Another Culture Day breaks its dawn with fabulous Hector and bright sun. We start full of youthful enthusiasm which is good – otherwise the 2,2 km march to the next bus station would have annoyed us.
As soon as we stride the Porta Real and enter Noto’s prinked baroque centre it gets obvious that this place is worth a visit. Especially when fresh wind is more tempting for a light jacket than for sand coating in your tiniest bikini.
While Taormina shares a style mixture with a range of aprox. 2.000 years and with Siracusa having a more off-scaling charm, Noto is all bright and nice and beautiful. Like easy-listening pop or chocolate ice cream, Noto is the everybody’s-darling-town of Sicilia’s East coast.
Like pearls on a string, grand buildings present their baroque facades along the Corso Vittorio Emanuele. Following the flock of tourists, we step through Porta Reale and make our way through Baroqueland.
We start with the Chiesa di Santa Chiara, a wonderfully inviting church with dignity and a statue of Padre Pio. Driven by the atmosphere of the church, I ignite a candle before we step out into the sun for the next highlights.
Next stop is Noto’s Cathedral, majestic and impressive yet with a different charm compared to Santa Chiara.
Getting more into the local style of decoration, we follow our guidebook and admire elaborate balconies in some of the cross-roads. Guess showing off in front of your neighbours was a common hobby back in 1694.
No matter where you turn here, you will always stand in front of beautiful buildings. Passing by the theatre is almost like: “yeah, see?

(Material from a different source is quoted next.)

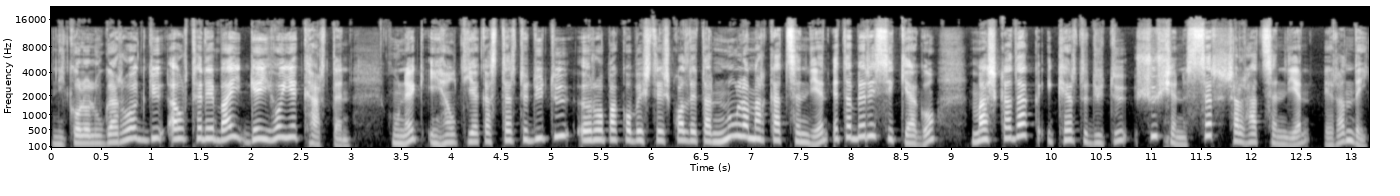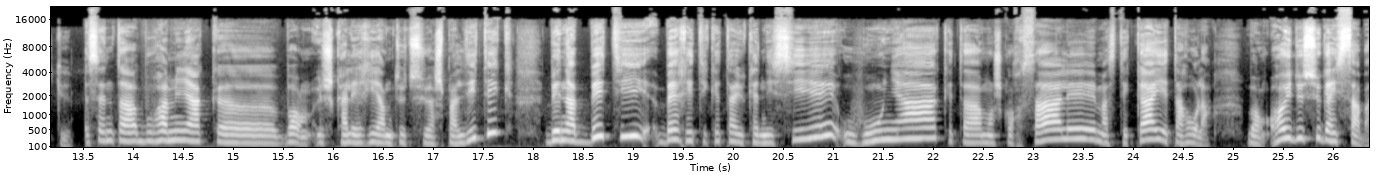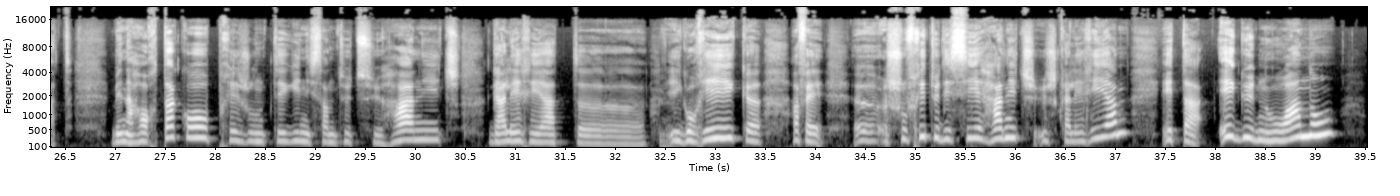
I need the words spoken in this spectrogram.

Another one…”
With a bit of a distance from the Corso Vittorio Emanuele, we finally find an open place with a modern building at one side. It looks like something with bureaucracy in it, while the pattern of blind windows comes with a particular beauty.
A few weeks ago, Noto was all blooming and flourishing during the annual flower festival Infiorata di Noto: Roads and stairs around the historic centre get filled with flower arrangements, all adding up to gigantic pictures in the slope streets. The forms are still visible and some of the stairs around have been painted, following this year’s device of “I Siciliani in America”. Hence, it is no wonder that the Statue of Liberty is to be found right here.
For lunch, we get served with all kinds of delicious antipasti + main course at the Trattoria Ducezio. Sometimes when I think back of the Sicilian holidays, I still dream of gamberetti all’ arancia…
However, we are not here for fun but for culture! Hence, next stop is an exhibition with works from Banksy, one of the contemporary artists I admire most.
Banksy’s street art is a nice contrast to the Baroque-as-Baroque-can architecture in Noto. Still full of impressions, we hop on one of the afternoon’s busses (ignoring the toothless taxi driver that tries to talk us in his car), heading up for Avola.
The town between Noto and our campsite is described as a hidden champion, a quiet town with a small historic core. In fact, it is non-touristic with only local highlights. The highlights are today’s funerals that pass one after the other while we wait on busses that might or might not exist on the cryptic timetable of the bus station.
Eventually, we make it on a bus and the friendly driver offers an extra stop for us, bringing us all back to Camping Sabbiadoro.